After 37 years in the taxi business in Saint John, Jack Dorrington is calling it quits.
He says it's just too hard to make a living behind the wheel.
Dorrington says that if the city doesn't raise taxi rates, more drivers will also leave the industry.
"We're at a point right now where we have to make a substantial decision or the taxi industry in the city is going to crumble," Dorrington told a public hearing into taxi rates, hosted by the city's transit commission on Thursday.
Each year, the commission is obliged to review taxi rates, and that review is normally done in October or November, explained Ian Fogan, the director of transit and fleet for the city's transportation department.
Because of current economic conditions, and feedback from the industry, Fogan said they decided to review it now so that a rate change could be implemented earlier.
The commission had planned to recommend the current rate be increased from $1.10 to $1.40 per kilometre. But after hearing from three drivers, commission members decided to increase the rate it will recommend to council.
Dorrington and the others told the public hearing that $1.40 simply wouldn't cut it.
That, he said, isn't even where drivers wanted to be in 2016 — and gas prices have more than doubled since then.
Dorrington said Saint John has the "absolute lowest rate in the country."
For example, taxi fares in Halifax increased this week for the first time in 10 years — from 1.69 to $1.75 per kilometre.
In Saint John and Halifax, passengers pay a minimum of $5 and $4.90, respectively, to start the ride before the meter kicks in.
In the end, Saint John Transit Commission members voted to recommend a rate increase to between $1.65 and $2 a kilometre
Dorrington, however, isn't optimistic that council will approve the minimum recommended by the commission. He said the industry asked for $1.65 in 2016, and council approved $1.10 — a rate which has not been increased since.
"As of now … it's not profitable at all. We're just barely hanging on," driver Frankie Kasirye told the hearing.
He also spoke in favour of other recommendations that the commission will make to council, including an increase in the rate drivers can charge to wait for passengers. The recommendation is to increase that to a rate of $50 an hour.
He also urged the commission to try to eliminate the ability for cab companies to arrange so-called contract rates with large businesses.

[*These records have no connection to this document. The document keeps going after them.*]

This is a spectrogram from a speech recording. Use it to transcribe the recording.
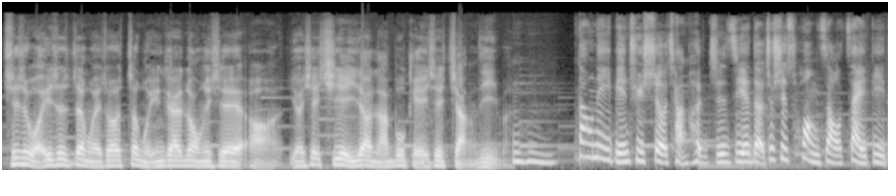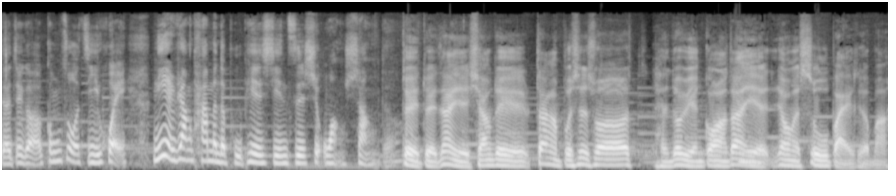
其实我一直认为说，政府应该弄一些啊，有些企业移到南部，给一些奖励嘛。嗯哼。到那边去设厂，很直接的，就是创造在地的这个工作机会。你也让他们的普遍薪资是往上的。对对，那也相对，当然不是说很多员工啊，当然也用了四五百个嘛。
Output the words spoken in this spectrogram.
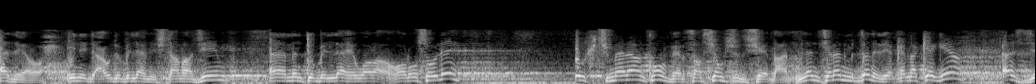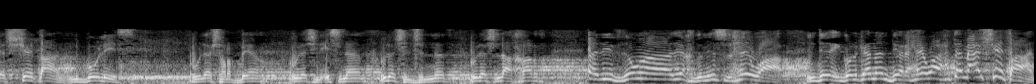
هذا يروح إني دعوت بالله من الشيطان الرجيم. آمنت بالله ورسوله. وكتمالا كونفرساسيون كشد الشيطان لأن كلام مدن ذي قيمة كاكيا أزدي الشيطان البوليس ولاش ربي ولاش الاسلام ولاش الجنة ولاش الآخر هذه يبدو يخدم يصل حوار يقول لك أنا ندير حوار حتى مع الشيطان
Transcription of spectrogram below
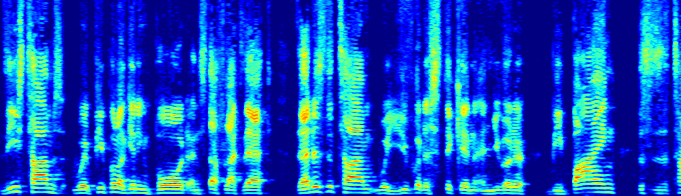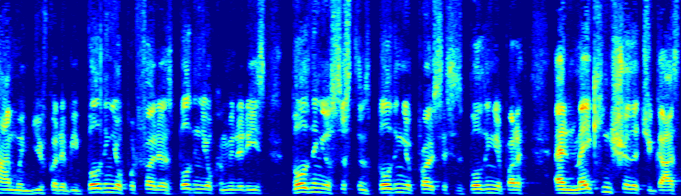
these times where people are getting bored and stuff like that. That is the time where you've got to stick in and you've got to be buying. This is the time when you've got to be building your portfolios, building your communities, building your systems, building your processes, building your product, and making sure that you guys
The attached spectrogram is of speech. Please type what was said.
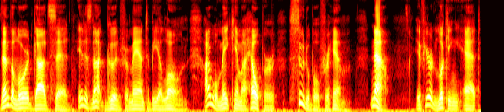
Then the Lord God said, It is not good for man to be alone. I will make him a helper suitable for him. Now, if you're looking at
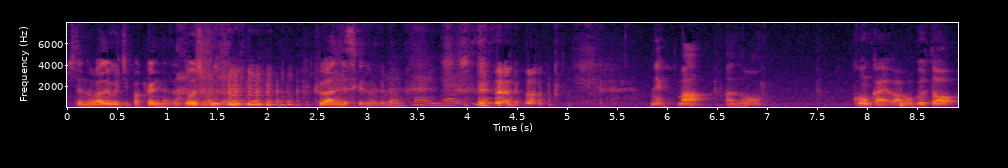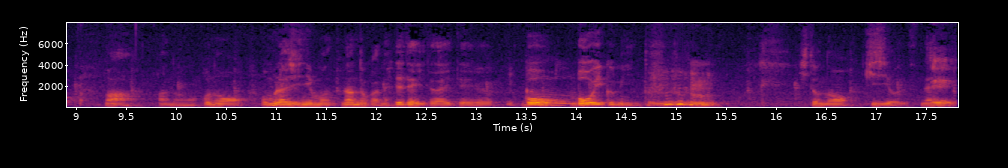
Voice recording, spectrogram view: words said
人の悪口ばっかりになったらどうしましょう。不安ですけどねまああの今回は僕とまああのこのオムラジにも何度かね出ていただいている某某イクミンといううん。人の記事をですね、え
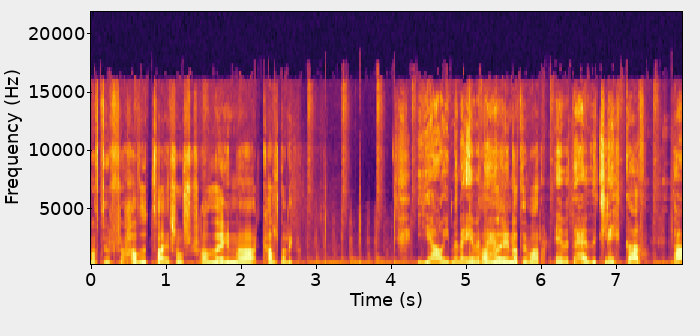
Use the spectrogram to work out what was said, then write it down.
aftur hafðu tvær sósur, hafðu eina kalda líka já, ég meina, ef þetta, þetta hefði klikkað þá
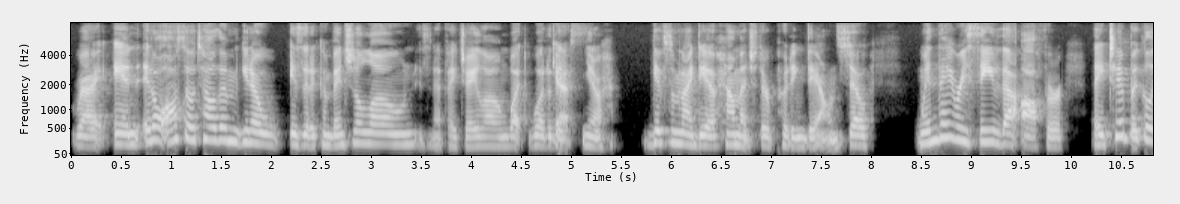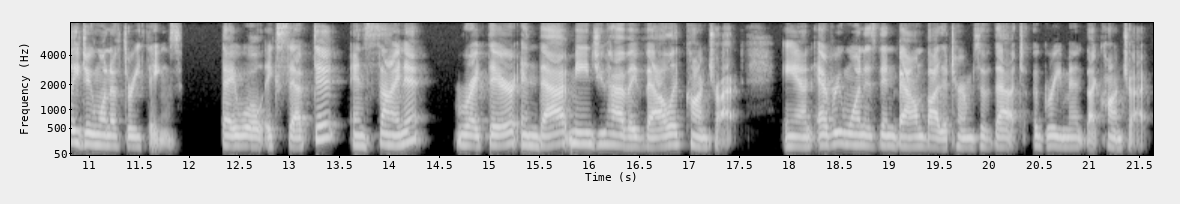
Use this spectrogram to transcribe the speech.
Right. And it'll also tell them, you know, is it a conventional loan? Is it an FHA loan? What, what are yes. the, you know, gives them an idea of how much they're putting down. So when they receive that offer, they typically do one of three things. They will accept it and sign it right there. And that means you have a valid contract. And everyone is then bound by the terms of that agreement, that contract.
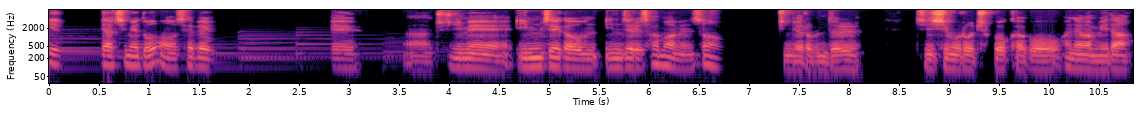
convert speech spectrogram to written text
이 아침에도 어, 새벽에 아, 주님의 임재가 온 임재를 사모하면서 주신 여러분들 진심으로 축복하고 환영합니다.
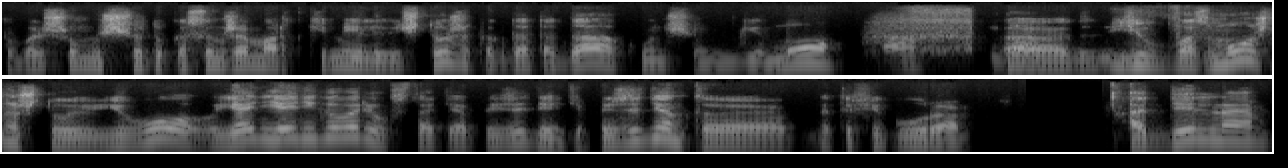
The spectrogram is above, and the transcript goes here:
По большому счету, Касымжамарт Кемелевич тоже когда-то, да, окончил ГИМО. Да, да. И возможно, что его... Я, я не говорил, кстати, о президенте. Президент э, – это фигура отдельная.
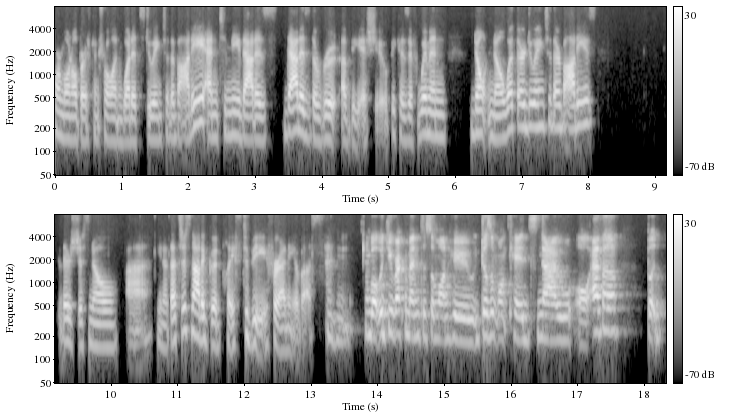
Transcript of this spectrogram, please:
hormonal birth control and what it's doing to the body. And to me, that is that is the root of the issue. Because if women don't know what they're doing to their bodies, there's just no uh, you know that's just not a good place to be for any of us mm-hmm. and what would you recommend to someone who doesn't want kids now or ever but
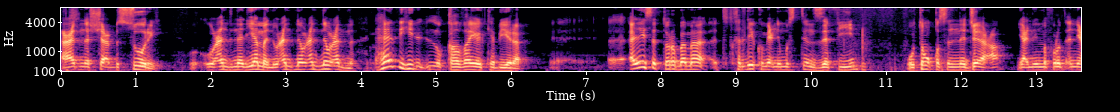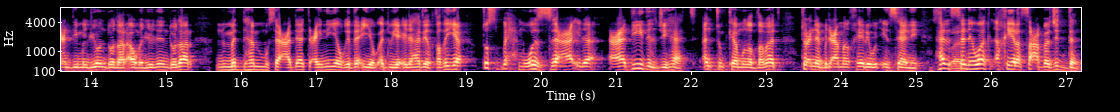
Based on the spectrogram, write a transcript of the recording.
عندنا الشعب السوري وعندنا اليمن وعندنا وعندنا وعندنا. هذه القضايا الكبيرة أليست ربما تخليكم يعني مستنزفين وتنقص النجاعة؟ يعني المفروض أني عندي مليون دولار أو مليونين دولار مدهم مساعدات عينية وغذائية وأدوية إلى هذه القضية تصبح موزعة إلى عديد الجهات. أنتم كمنظمات تعنى بالعمل الخيري والإنساني. هذه السنوات الأخيرة صعبة جدا.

Any special deals worked out by the cab companies are then enforced on drivers, who bear the entire burden of the reduction, said Kasirye.
Needs council approval
The commission can make recommendations, but council still has to approve them, said Fogan.
He said everything will be ready to present to council for the May 30 meeting.
Fogan said the annual review of rates was held earlier than normal so drivers could get an increase earlier. He said "the industry is facing a lot of pressure right now" — everything from inflation to the record-setting price of fuel.
"And with all those pressures coming together at once, they're not finding it profitable. … So they're faced with a dilemma right now of either removing the cars completely from the road or asking for a rate increase in order to be able to continue."